Applying for a Credit Line

After reading all this, one might, understandably, wonder, how come this hasn’t happened yet?  We have all observed the seder each year for many years.  So why haven’t we experienced this “leap”?  We have all eaten a great deal of matzahon Pesach each year.  Why do we still struggle mightily – not always with success – against our negative tendencies?

One likely possibility is that we are not doing what we need to do in order to access the special spiritual power of the Pesach experience.
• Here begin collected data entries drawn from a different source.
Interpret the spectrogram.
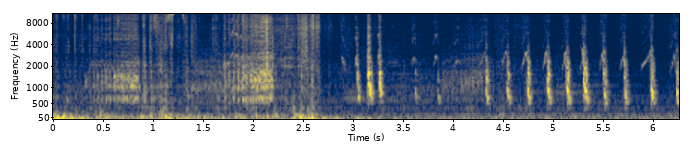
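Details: Wild little owl guarding its mate as the partner enters a nest box; after a stretch of low rumbling noise and scraping, a quick series of sharp, rising, clipped calls repeats several times a second.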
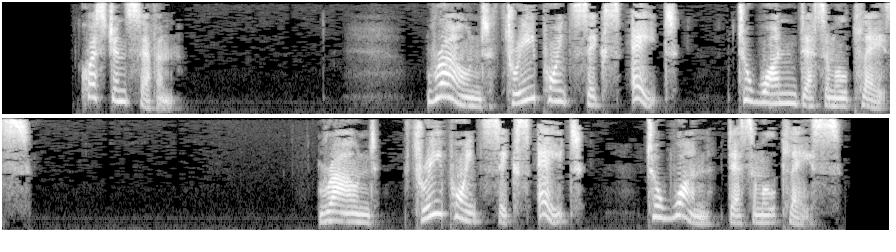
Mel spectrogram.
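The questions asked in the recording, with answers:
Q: Round 3.68 to one decimal place.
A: 3.7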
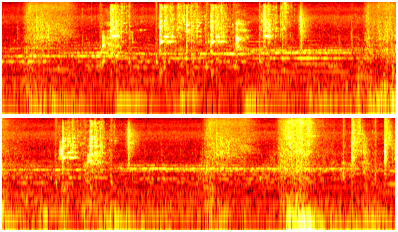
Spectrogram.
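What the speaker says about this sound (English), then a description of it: "smashing things was fun." Repeated smashing and shattering of breakable objects in the action game Stories: The Path of Destinies, with bursts of crashing, clinking debris and swishing strikes recurring every couple of seconds over a steady game soundscape.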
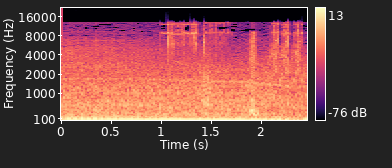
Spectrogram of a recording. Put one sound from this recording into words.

Earlier, we said that just as Beneh Yisraelearned redemption from Egypt without deserving it, we, too, achieve a spiritual “leap” each year on Pesach even without putting in the work that is ordinarily needed for this to happen.  It must be clarified that this does not mean we do not need to do anything at all.  Even in Egypt, some minimal preparation was required.  Beneh Yisrael were commanded to offer the korban pesah (paschal sacrifice) and to undergo circumcision.  They received a degree of inspiration that far exceeded what they rightfully earned, but there was some minimal effort which they needed to make.

The Shem MiShmuel (Rav Shmuel Borenstein of Sochatchov, 1855-1926) drew an analogy to a customer who buys at a store where the storekeeper generously extends credit.  The customer can buy as much as he wants on credit, but he needs to go into the store and ask for it.  The goods he wants do not show up by his door; he first needs to go to the store and place a request for credit, and then it is graciously extended.  The modern-day parallel would be receiving a no-interest credit line from our bank.  Many banks offer a free credit line to trusted customers, but the customer first needs to apply for it.  If a customer does not bother applying for a credit line, and his account is overdrawn, checks will bounce and he will be charged a hefty fee.  He first needs to take the initiative to contact the bank, apply for a credit line, fill out the forms and perhaps show his credit score and proof of income.  If he sits back and does nothing, he can’t expect to receive free credit.

We might also apply here our previous analogy to sunlight.  The sun rises each day without any effort on our part, but we will not enjoy it unless we go outside, or at least open the shades.  The light comes without any effort, but we need to act in order to access it.

The scholars of Kabbalah teach us that the “light” of Pesach requires some action and initiative on our part.  We need to access this great gift by preparing for the experience in advance.

How do we prepare so we can access the special power of Pesach, and take the great “leap” that it enables us to take?

The Kabbalists point to several preparations that need to be made, one of which has to do with the faculty of speech.

Virtually all the mitzvotof the sederinvolve the mouth.  We eat matzahmarror, and the other traditional foods, we tell the story of the Exodus and we sing Hallel.  In fact, the word “Pesach” has been read as “peh sah – the mouth that speaks.”  The Pesach celebration, to a large extent, revolves around the mouth.  Therefore, the rabbis teach, we cannot access the spiritual power of Pesach without first preparing our mouths.  A mouth that has been corrupted through forbidden speech cannot serve as a conduit for kedushah at the Pesach seder.  As the spiritual impact of Pesach occurs through the mitzvot of this holiday, which are performed though the mouth, we need to prepare our mouths in advance in order to receive this impact.

This gives us one vitally important item to add to our long pre-Pesach “to do” list – to prepare our mouths for this holiday.  The weeks before Pesach are a time for all of us to “kosher” not only our kitchens, but also our mouths, by paying greater attention to the way we talk.  We must make greater efforts to avoid profanity, gossip, insults, angry outbursts and fighting – all of which contaminate our mouths and prevent us from accessing the special spiritual power of Pesach.  This, too, is part of the preparations we should be making for Pesach.  The upcoming holiday can be a meaningful, transformative experience, but only if we prepare our mouths in advance, and ensure it is worthy of serving as a pipeline for the inspiration that we all hope to receive.